**YOUR ASSIGNMENT:**
Lines from the one containing "What does the speech in this spectrogram say?" through the final line of the data, restated word for word and free of pictures, make up the whole answer.

**DATA PROVIDED:**
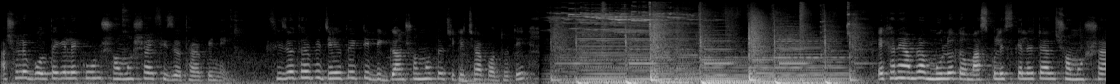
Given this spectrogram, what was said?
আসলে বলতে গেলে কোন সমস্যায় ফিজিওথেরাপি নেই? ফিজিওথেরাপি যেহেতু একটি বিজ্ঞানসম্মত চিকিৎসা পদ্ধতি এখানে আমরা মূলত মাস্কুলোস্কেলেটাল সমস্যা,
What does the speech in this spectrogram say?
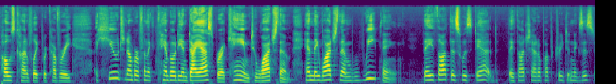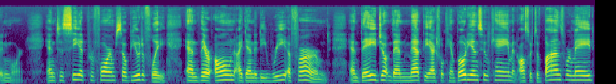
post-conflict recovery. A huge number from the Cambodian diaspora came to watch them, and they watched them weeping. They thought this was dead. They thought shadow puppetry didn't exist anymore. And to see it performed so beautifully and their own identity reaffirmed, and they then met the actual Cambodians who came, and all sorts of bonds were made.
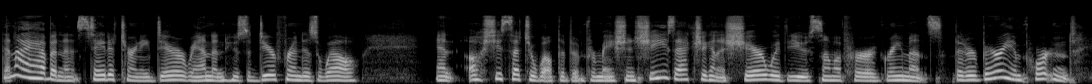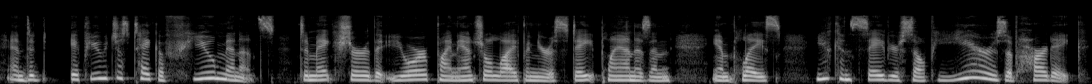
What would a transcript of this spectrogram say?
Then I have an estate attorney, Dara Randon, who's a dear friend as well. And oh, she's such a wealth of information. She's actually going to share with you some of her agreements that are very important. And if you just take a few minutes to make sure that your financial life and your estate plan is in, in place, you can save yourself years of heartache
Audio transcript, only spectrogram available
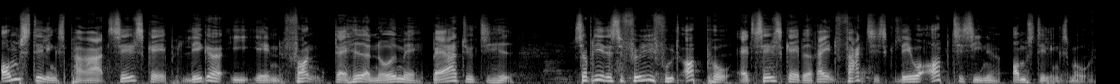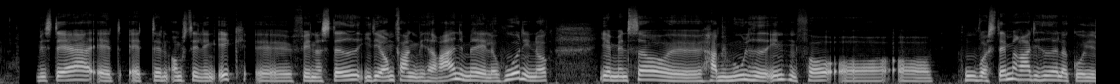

**TASK RESPONSE:**
What does the speech in this spectrogram say?
post-conflict recovery. A huge number from the Cambodian diaspora came to watch them, and they watched them weeping. They thought this was dead. They thought shadow puppetry didn't exist anymore. And to see it performed so beautifully and their own identity reaffirmed, and they then met the actual Cambodians who came, and all sorts of bonds were made.
What would a transcript of this spectrogram say?
Then I have an estate attorney, Dara Randon, who's a dear friend as well. And oh, she's such a wealth of information. She's actually going to share with you some of her agreements that are very important. And if you just take a few minutes to make sure that your financial life and your estate plan is in, in place, you can save yourself years of heartache
Audio transcript, only spectrogram available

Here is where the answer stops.